Case studies and biographical accounts from different rural and urban regions substantiate the argumentation about patriarchal transformation. Some of the main results can be summarized as follows: relations between generations are predominantly shaped by caregiving activities and financial support, e.g. old age or childcare activities. Caregiving by grandparents is an important factor, structuring migrant as well as urban families. Parents do no longer expect sons to be more reliable in supporting them when they get old. Daughters are increasingly valued as reliable supporters for both their in-laws and their natal families. Women have a better standing within their families as they contribute to the household income. Mate selection by parents is on the wane, but parental consent with the mate choice is desired. High familial and societal pressure is exerted on young people to marry and to procreate. Marriage costs for the prospective husband’s family are a hot topic. Appropriate wedding ceremonies and the purchase of an apartment or a house are expected to be provided by the husband. Not to comply with these expectations lowers men’s marriage chances. The Birth-Planning Policy is an extremely important issue as it brought about a generation of singletons. The results of this policy shape the generational relations, upgrade the status of women, and enhance educational attainments and consumer behavior. Recent political efforts to build up a post-danwei social security system and pro-rural policies endow people with a basic material security and lower the pressure on the singleton generation to support their elders. While traditional values persist, new institutions, like old age homes, paid household services or commercial eldercare insurances, offer the opportunity to comply with the values of filial piety and at the same time enable each generation to live on their own. Commodification of filial piety is an excellent example of patriarchal transformation, containing tradition and modernity.
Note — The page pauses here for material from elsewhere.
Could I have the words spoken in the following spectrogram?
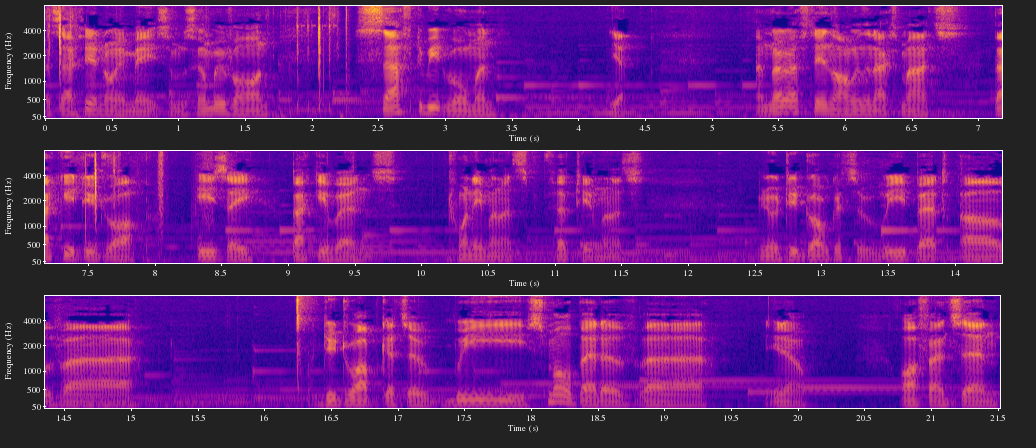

Research results presented in the book come from field work carried out in different regions as well as in rural and urban areas. A comprehensive assessment of family life in a country as large as China is not possible. Nevertheless, the quantitatively important group of the urban population, working, being retired or laid off from the state-owned, collectively-owned or private enterprises, is missing in the presentation. Each of the ethnographic studies or biographical descriptions applies to a particular setting and offers rich evidence within the given context. All contributions add to the multifaceted picture of changing gender and generational relations in China. Results from case studies apply to a particular research context and contain information with uncertain comparability or representability to other regions or social groups. Methods, analysis and interpretation of the conducted field research or biographical interviews could have been more explicitly communicated. In spite of these critical annotations, the book contributes to a deeper understanding of the ongoing transformation in China with changes of social norms, social relations and familial behavior modifying the traditional concept of patriarchy.